Unlike or e Harmony, Ashley Madison's business model is based on credits rather than monthly subscriptions.For a conversation between two members, one of the members—almost always the man—must pay five credits to initiate the conversation.The lawsuit claimed that as a result Silva "developed severe pain in her wrists and forearms", and has been unable to work since 2011. The company claimed that Silva had been photographed jet-skiing, an activity that was unlikely for someone who had suffered serious injury to the hands and forearms.Ashley Madison later alleged further that Silva had kept confidential documents and sought to retrieve them.In the same month, the company changed its signature tagline from "Life is Short.
Ashley Madison had over 70,000 bots sending fake female messages to male users.
The data disclosures in 2015 revealed that this "permanent deletion" feature did not permanently delete anything, and all data was recoverable.
Trish Mc Dermott, a consultant who helped found Match.com, accused Ashley Madison of being a "business built on the back of broken hearts, ruined marriages, and damaged families".
Claiming that its security had always been weak, the hackers claimed to have stolen personal information about the site's user base, and threatened to release names, home addresses, search histories and credit card numbers if the site was not immediately shut down.

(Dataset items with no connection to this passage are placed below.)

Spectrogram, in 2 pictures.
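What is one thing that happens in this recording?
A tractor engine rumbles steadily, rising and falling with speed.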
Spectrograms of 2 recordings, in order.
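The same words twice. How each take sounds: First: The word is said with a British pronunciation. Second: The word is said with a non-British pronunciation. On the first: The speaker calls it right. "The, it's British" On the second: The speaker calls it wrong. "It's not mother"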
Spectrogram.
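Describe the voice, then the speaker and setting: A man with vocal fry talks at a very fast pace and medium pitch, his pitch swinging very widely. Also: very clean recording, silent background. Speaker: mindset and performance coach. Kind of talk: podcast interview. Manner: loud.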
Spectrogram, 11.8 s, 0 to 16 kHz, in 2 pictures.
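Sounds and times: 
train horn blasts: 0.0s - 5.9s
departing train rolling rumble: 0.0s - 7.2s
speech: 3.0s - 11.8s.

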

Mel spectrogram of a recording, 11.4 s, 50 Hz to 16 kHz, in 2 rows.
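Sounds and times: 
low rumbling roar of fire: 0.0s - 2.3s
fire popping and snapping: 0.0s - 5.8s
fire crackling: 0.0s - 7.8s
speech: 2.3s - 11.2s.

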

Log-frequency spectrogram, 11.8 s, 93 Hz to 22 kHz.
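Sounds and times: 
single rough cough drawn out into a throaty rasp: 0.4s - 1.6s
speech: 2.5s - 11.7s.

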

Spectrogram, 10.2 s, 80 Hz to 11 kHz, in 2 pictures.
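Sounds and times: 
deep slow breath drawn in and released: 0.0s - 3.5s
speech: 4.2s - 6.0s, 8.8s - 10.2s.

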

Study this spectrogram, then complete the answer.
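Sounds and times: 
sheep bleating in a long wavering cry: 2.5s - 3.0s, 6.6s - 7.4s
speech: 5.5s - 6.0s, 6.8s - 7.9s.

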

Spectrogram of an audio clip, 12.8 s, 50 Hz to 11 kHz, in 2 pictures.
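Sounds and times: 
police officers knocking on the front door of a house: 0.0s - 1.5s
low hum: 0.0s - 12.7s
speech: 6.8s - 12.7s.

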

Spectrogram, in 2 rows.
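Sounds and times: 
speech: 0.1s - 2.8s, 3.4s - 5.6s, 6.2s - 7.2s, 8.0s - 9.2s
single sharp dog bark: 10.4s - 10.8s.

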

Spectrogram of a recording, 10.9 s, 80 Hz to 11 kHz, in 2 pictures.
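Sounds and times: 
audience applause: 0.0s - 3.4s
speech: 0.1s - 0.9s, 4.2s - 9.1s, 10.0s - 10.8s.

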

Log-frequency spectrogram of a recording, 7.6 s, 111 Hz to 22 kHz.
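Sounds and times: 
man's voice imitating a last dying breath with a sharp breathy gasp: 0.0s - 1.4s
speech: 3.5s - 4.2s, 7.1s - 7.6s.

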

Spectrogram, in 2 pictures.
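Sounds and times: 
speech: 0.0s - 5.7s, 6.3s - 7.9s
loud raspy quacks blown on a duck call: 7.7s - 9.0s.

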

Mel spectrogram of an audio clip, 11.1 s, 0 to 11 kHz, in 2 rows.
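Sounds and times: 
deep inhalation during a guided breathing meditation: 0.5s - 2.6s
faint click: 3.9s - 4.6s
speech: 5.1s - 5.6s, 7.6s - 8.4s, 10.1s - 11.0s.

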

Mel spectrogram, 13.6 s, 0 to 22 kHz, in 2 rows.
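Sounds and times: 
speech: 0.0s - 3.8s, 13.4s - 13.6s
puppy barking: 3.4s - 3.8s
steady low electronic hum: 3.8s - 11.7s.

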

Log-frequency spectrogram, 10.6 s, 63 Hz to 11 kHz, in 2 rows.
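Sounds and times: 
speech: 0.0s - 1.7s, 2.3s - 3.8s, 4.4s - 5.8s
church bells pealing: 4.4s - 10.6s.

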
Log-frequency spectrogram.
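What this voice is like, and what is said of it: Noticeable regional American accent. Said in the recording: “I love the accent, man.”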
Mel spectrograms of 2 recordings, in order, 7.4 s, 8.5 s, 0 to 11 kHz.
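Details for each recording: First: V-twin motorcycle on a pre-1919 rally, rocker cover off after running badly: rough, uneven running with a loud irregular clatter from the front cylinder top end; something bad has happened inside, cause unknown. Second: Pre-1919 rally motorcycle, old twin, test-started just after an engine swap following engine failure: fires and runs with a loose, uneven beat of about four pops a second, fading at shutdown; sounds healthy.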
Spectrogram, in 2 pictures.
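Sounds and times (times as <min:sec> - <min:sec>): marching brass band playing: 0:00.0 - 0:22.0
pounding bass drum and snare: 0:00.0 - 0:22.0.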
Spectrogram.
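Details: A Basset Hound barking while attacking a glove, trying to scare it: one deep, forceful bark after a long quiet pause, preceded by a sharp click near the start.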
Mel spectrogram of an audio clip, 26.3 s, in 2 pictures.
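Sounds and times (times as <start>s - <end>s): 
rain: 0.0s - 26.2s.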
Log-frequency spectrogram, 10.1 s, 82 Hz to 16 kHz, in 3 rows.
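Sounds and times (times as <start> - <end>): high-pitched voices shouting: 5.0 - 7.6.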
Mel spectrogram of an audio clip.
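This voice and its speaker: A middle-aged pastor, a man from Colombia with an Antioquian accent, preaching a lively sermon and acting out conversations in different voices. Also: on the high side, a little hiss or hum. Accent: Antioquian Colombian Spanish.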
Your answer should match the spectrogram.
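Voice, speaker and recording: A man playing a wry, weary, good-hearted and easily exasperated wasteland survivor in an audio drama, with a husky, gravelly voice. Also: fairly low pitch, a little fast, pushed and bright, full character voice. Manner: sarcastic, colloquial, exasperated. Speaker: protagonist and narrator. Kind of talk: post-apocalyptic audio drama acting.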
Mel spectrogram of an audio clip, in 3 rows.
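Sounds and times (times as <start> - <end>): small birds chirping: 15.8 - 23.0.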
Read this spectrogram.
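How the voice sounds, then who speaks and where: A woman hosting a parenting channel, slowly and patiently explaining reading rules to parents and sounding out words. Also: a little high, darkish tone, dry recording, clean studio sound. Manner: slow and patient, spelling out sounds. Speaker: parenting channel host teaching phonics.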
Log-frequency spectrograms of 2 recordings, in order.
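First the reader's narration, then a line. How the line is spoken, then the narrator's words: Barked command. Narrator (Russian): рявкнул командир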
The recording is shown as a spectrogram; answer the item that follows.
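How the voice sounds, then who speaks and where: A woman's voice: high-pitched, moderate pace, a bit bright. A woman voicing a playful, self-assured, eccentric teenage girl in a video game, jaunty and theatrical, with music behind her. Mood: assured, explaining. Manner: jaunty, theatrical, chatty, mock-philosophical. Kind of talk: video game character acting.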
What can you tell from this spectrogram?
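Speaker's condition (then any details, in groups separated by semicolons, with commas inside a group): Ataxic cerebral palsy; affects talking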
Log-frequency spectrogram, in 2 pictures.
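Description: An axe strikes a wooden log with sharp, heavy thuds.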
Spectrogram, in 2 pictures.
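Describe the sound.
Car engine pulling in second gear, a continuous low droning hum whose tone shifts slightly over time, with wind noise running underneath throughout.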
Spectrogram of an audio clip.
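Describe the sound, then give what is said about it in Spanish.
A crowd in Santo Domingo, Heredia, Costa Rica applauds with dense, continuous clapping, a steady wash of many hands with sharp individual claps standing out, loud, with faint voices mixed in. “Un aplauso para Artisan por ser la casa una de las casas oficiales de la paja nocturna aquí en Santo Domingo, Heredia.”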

The demand was driven by the site's policy of not deleting users' personal information following their invoiced requests.